» **What the exercise asks**
Write the data out in full and word for word. Do not include images.

[Collected data]

= = = = = = =

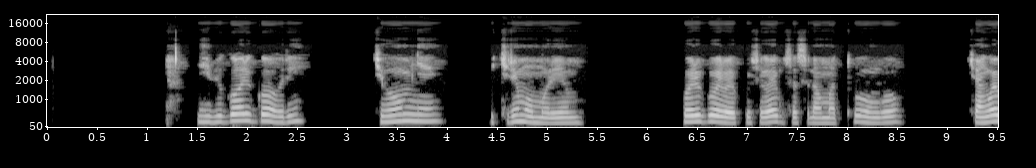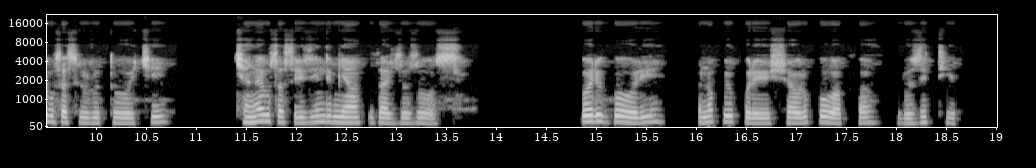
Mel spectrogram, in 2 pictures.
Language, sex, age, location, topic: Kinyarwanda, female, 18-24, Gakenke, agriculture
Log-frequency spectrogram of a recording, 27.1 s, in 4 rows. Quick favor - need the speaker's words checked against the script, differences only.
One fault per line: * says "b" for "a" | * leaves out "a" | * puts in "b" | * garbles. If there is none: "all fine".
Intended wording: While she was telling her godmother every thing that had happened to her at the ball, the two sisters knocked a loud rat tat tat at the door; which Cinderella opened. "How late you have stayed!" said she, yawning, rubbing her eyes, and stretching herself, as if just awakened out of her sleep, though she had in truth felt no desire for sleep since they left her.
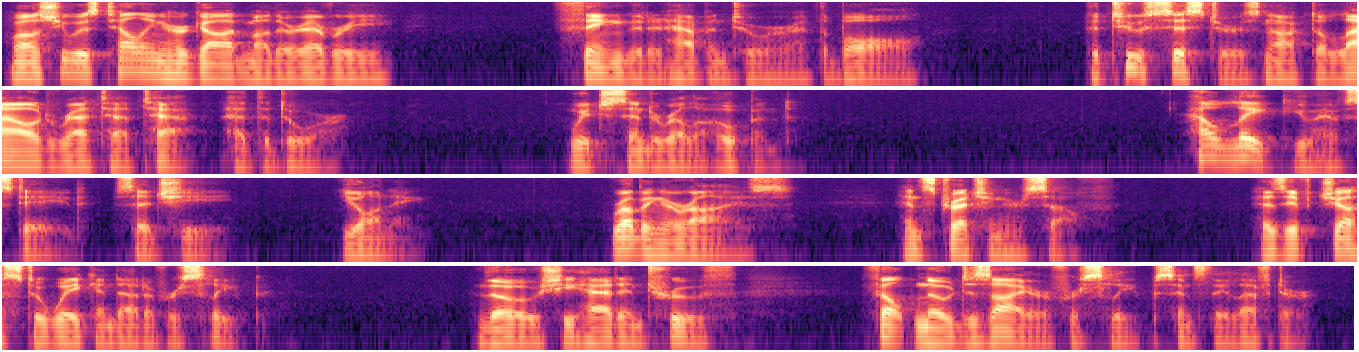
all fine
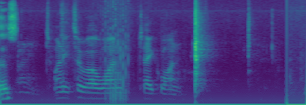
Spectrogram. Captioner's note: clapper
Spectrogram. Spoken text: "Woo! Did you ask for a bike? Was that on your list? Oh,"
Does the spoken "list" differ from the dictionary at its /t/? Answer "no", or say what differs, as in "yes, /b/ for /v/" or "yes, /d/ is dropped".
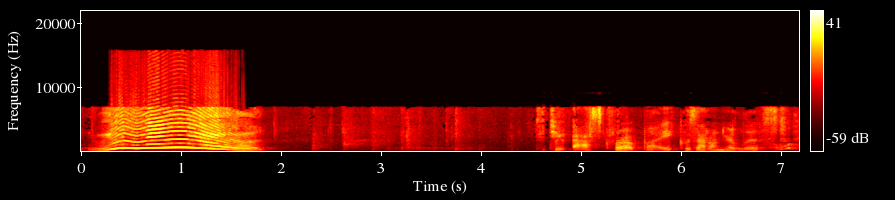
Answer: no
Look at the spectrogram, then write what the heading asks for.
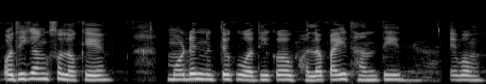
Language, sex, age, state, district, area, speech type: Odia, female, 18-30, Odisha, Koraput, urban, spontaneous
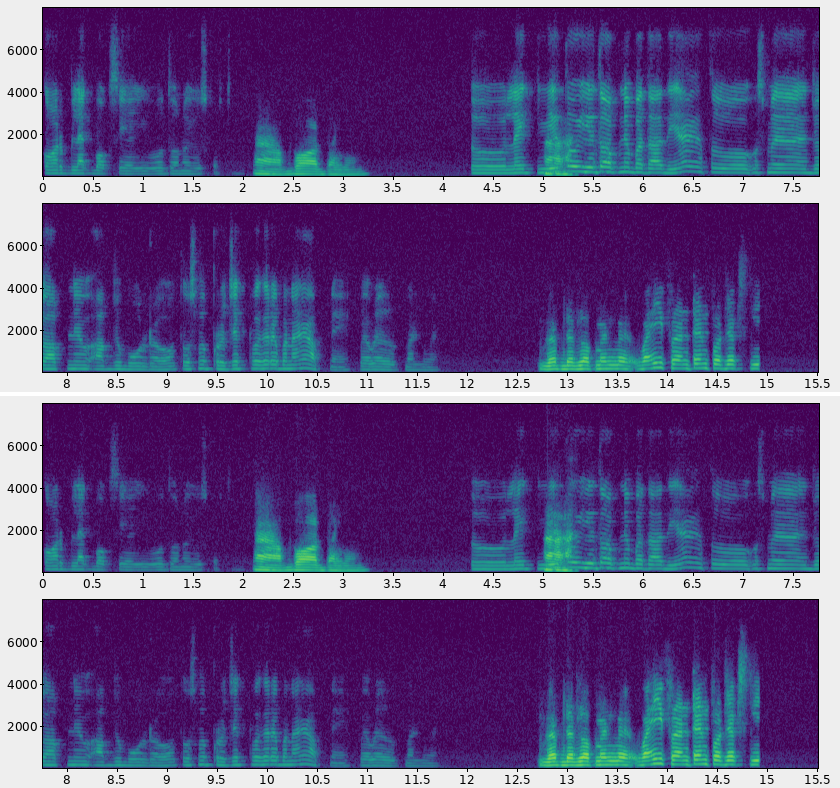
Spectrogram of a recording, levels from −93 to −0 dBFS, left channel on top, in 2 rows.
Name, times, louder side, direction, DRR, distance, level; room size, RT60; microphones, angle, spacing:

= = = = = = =

» **Output**
Mel spectrogram, in 2 pictures.
Language, sex, age, location, topic: Kinyarwanda, female, 18-24, Gakenke, agriculture
Log-frequency spectrogram of a recording, 27.1 s, in 4 rows. Quick favor - need the speaker's words checked against the script, differences only.
One fault per line: * says "b" for "a" | * leaves out "a" | * puts in "b" | * garbles. If there is none: "all fine".
Intended wording: While she was telling her godmother every thing that had happened to her at the ball, the two sisters knocked a loud rat tat tat at the door; which Cinderella opened. "How late you have stayed!" said she, yawning, rubbing her eyes, and stretching herself, as if just awakened out of her sleep, though she had in truth felt no desire for sleep since they left her.
all fine
Spectrogram. Captioner's note: clapper
Spectrogram. Spoken text: "Woo! Did you ask for a bike? Was that on your list? Oh,"
Does the spoken "list" differ from the dictionary at its /t/? Answer "no", or say what differs, as in "yes, /b/ for /v/" or "yes, /d/ is dropped".
Answer: no
Look at the spectrogram, then write what the heading asks for.
Language, sex, age, state, district, area, speech type: Odia, female, 18-30, Odisha, Koraput, urban, spontaneous
Spectrogram of a recording, levels from −93 to −0 dBFS, left channel on top, in 2 rows.
Name, times, louder side, direction, DRR, distance, level; room size, RT60; microphones, angle, spacing:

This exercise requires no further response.